Winter in the Arctic Circle is bleak. In Ny-Ålesund, a Norwegian research town in the Arctic, the noontime sun doesn’t even break over the horizon on some winter days. While you might think that wildlife goes into hiding in the darkness of the polar winter, a new study finds that the Arctic Ocean is anything but dormant during the coldest, darkest time of the year.
The study, in Current Biology, examined ocean activity over three different winters, finding that in some habitats, the winter was an even more active time than the sunny summer. "Biodiversity, abundance, growth, and reproduction in habitats studied were at similar or higher levels” than in warmer months, the researchers write.
What noon looks like in Ny-Ålesund in the winter
Some birds stuck around for the winter, hunting for fish throughout the dark winter—a previously unobserved phenomenon. Plankton were found throughout the water column. The researchers observed some male crustaceans that are rarely seen during the summer months, indicating that the winter months are an important time for reproduction. While some fish seemed to be fasting for the winter, some cod and haddock species had nearly full stomachs, meaning that those predators feed throughout the season—though the researchers still don’t know how they do it in the darkness.

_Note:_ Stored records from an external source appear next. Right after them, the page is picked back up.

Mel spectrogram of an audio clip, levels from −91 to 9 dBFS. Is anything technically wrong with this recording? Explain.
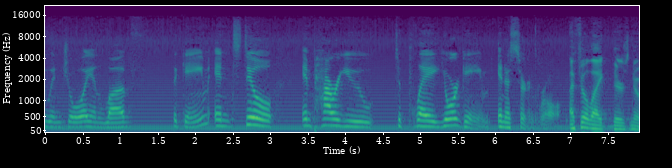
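Yes. A mains buzz runs through the whole speech clip. It sits roughly 20 dB below the speech. Switching spikes at twice the 60 Hz mains rate leak in, with harmonics reaching several kHz. The result is a steady, raspy buzz under everything.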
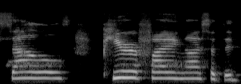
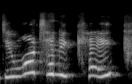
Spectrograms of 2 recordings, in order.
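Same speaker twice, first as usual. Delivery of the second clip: put-on British old woman accent, pitched up; 9 semitones higher, 6 dB louder than usual. Retelling what the speaker's grandmother would ask, imitating grandmother's british accent. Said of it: "my grandmother was also speaking in the British accent".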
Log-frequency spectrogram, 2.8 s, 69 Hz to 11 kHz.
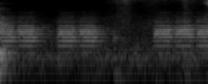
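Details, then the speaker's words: SiriusMed R50 ventilator (neonatal/pediatric/adult): repeating tonal alarm chime in bursts, low FiO2 system alarm because the lower limit is set at 35% while 21% is delivered; ventilator alarm. "Phi O2 bajo. Es una alarma de sistema. Vamos a verificar las alarmas."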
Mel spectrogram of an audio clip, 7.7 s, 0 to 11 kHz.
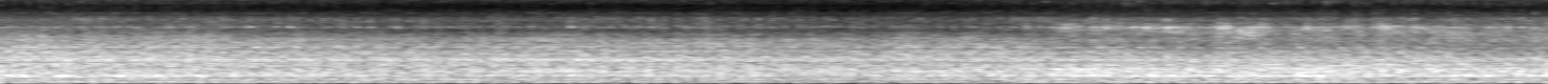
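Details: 2004 Volvo truck diesel, recorded with the hood open after the truck sat 6 years in a truck graveyard: steady, even idle with a low rumble and no knocks or misses; sounds healthy.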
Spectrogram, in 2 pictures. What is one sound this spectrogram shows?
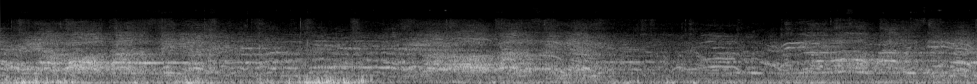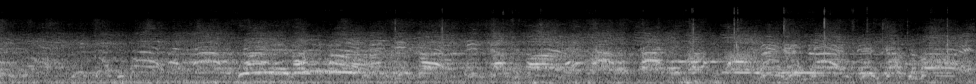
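Many voices murmur and talk nearby in a crowd.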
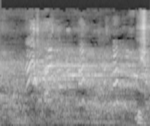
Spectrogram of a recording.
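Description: Indistinct voices, ending in a short laugh close to the microphone near the end.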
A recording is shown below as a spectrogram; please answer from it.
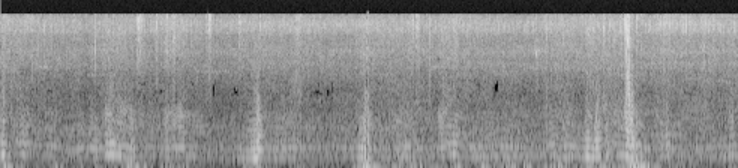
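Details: A dense, steady hum of many bees at the entrance of a wild beehive, by day in autumn, low and droning, with a few sharp knocks.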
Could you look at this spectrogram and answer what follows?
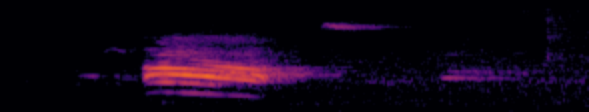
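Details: Large-billed crow giving a single harsh, nasal caw lasting about half a second, followed by faint, lower distant calls.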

A black guillemot wades in the dark waters.
All this suggests that vision may not be as important to these animals as previously thought, since they apparently can find food and sustain themselves throughout a season sans sunlight. However, this study took place over the last three years, when the ocean was slightly warmer during the winter and the frozen fjords had melted slightly to allow the scientists to look beneath the surface of the ocean. It’s not clear if this level of activity has always existed beneath the ice, or if there’s been a slight uptick in winter activity due to climate change.
All images by Prof Geir Johnsen (NTNU)